The other day I was asked about the role of denaturation of a particular protein in aging. It was a typical question that pretty much sums up the problem we have had in understanding (and doing anything about) aging during the past century. The problem is the question hides a flawed premise. It presupposes that […]
21st Century Science: Isn’t It About Time?
The other day I was asked about the role of denaturation of a particular protein in aging. It was a typical question that pretty much sums up the problem we have had in understanding (and doing anything about) aging during the past century. The problem is the question hides a flawed premise. It presupposes that molecules simply sit around and accrue damage. Put another way, the problem is that we look at molecules as part of as static pool rather than looking at the dynamic turnover that is the hallmark of metabolism.
Imagine a 1930 Duesenberg that has been lovingly cared for and is in pristine condition, even though it rolled off the assembly line 85 years ago. Compare this to my two-year-old car that already has a few rust spots. Was the Duesenberg better made than my car, that is, did it come with “better genes”? Was the Duesenberg exposed to less damage than my car, that is, did it have “fewer free radicals, less denaturing of its proteins, or a smaller rate of cross-linking”? No. The difference between that “ageless” Duesenberg and my own “aging” car is not the quality of the production line nor the exposure to sun, snow, salt, and dirt. The difference lies exclusively in the dynamics of its care. That Duesenberg was polished, aligned, oiled, repainted, repaired, and “recycled” on a regular basis. My own car is “aging faster” because I don’t care for it as frequently or as carefully as did the owners of that Duesenberg, and therein lies the entire difference between young organisms and old ones.
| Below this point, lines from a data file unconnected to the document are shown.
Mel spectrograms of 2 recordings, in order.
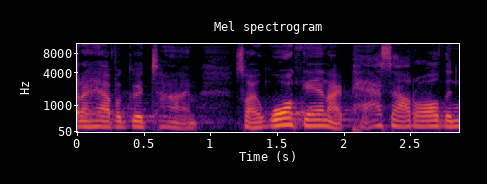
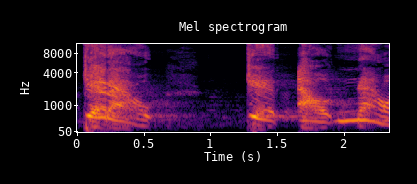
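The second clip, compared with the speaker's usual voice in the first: loud, high barked order; furious doctor shouting; angry shout; 12 semitones higher, 7 dB louder, slower than usual. Retold or imitated. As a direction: yell him out of the room. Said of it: "He says".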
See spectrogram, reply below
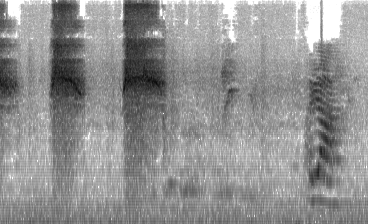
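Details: Bar-winged prinia from Majalengka giving loud buzzy high bursts, two strong half-second phrases about a second apart, followed by softer chirps and a final rapid buzzy trill over faint background hiss.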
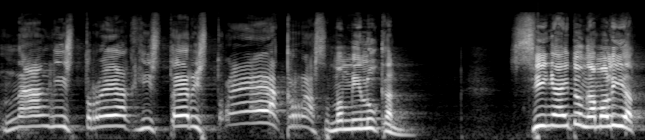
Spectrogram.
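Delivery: high, loud, anguished sermon peak; preacher shouting a mother's despair; preaching at full force. Acted. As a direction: cry it out to move the crowd. Preacher voicing mother's screams.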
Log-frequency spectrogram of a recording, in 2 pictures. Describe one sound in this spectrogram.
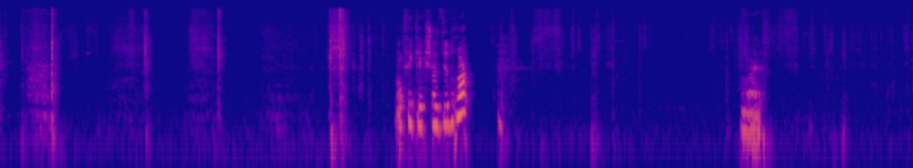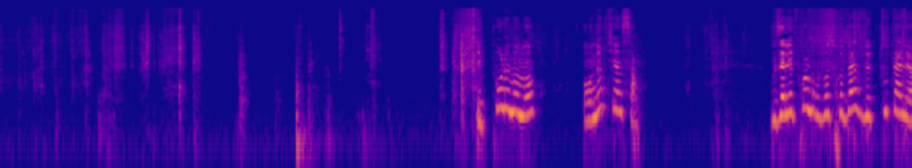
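Card stock rustles and taps against a table.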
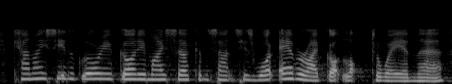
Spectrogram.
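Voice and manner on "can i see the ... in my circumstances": normal talking voice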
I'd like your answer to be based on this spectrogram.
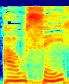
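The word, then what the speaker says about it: Ásgeir: Auseir se pronunciaría porque es un grupo encabezado por Trausti de Islandia.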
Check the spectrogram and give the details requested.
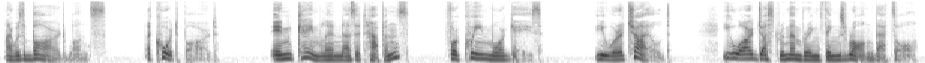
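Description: A woman voicing a gruff older male bard who speaks low, soft and weary. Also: slow, no room sound, clean studio sound. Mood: stern.

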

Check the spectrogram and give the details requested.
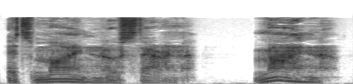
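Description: A grim, weary hero on the edge of madness, voiced by a man narrating an audiobook. He has a very deep, creaky voice, held under control and turning to a clipped growl. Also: expressive, takes it slowly, a bit bright, no room sound, studio quality, full character voice. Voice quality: low, gravelly.

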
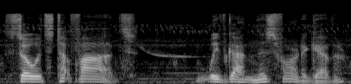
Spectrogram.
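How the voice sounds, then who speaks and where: An actor playing a calm, reassuring adventurer companion in a fantasy video game. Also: male voice, medium pitch, a little slow, faint music behind.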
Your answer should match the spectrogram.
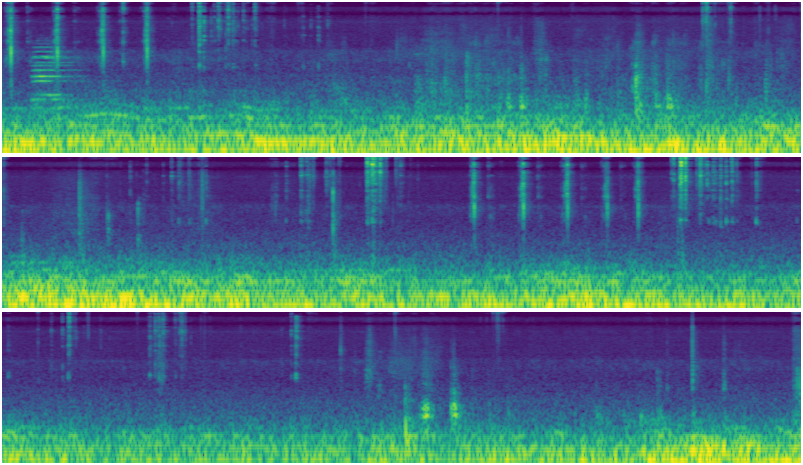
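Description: Hair-cutting shears snipping repeatedly and irregularly as a fringe is point-cut into the hair ends, with two sharper snips past the middle.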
In aging organisms, it’s neither the genes nor the damage, but the slowing rate of recycling and repair that results in old cells, old tissues, old organisms, and age-related diseases.
Bizarrely and ironically, most people still look at biological systems and ignore the fact that they are alive, that they are dynamic, that they are constantly in flux. We look at a particular molecule – whether beta amyloid, collagen, GDF-11, or a thousand others – and we ignore the fact that these molecules are constantly being created, broken down, and replaced, but instead, we blindly focus on the damage itself. It’s true that as an organism ages any given pool of molecules shows an increase in damage – such as the aggregates of beta amyloid in early plaque formation – but the key is not the damage, the key is the slowing of the metabolic turnover. An accumulation of damage is not static and passively accumulative; it occurs because the rate of turnover falls as a result of changes in the pattern of gene expression. Whether we look at tau proteins, elastin, or any other molecular pool you want to look at, the key to the problem lies not in any particular gene nor in any particular source of damage. The key lies in the rate at which both anabolism and catabolism are replacing those molecules.
We don’t age because we accumulate damage, we accumulate damage because aging permits damage to accumulate.
A doctrinaire attention to “aging genes” and a catalog of one’s favorite sources of molecular damage will never result in cures to age-related disease. The key to intervention lies in the rate of molecular turnover, which responds to changing patterns of gene expression. Those who focus on genes and damage, to the exclusion of molecular turnover and gene expression, are perhaps some of our most highly-educated and intelligent minds of the 20th century…
…but it’s now the 21st century.
It’s time we caught up.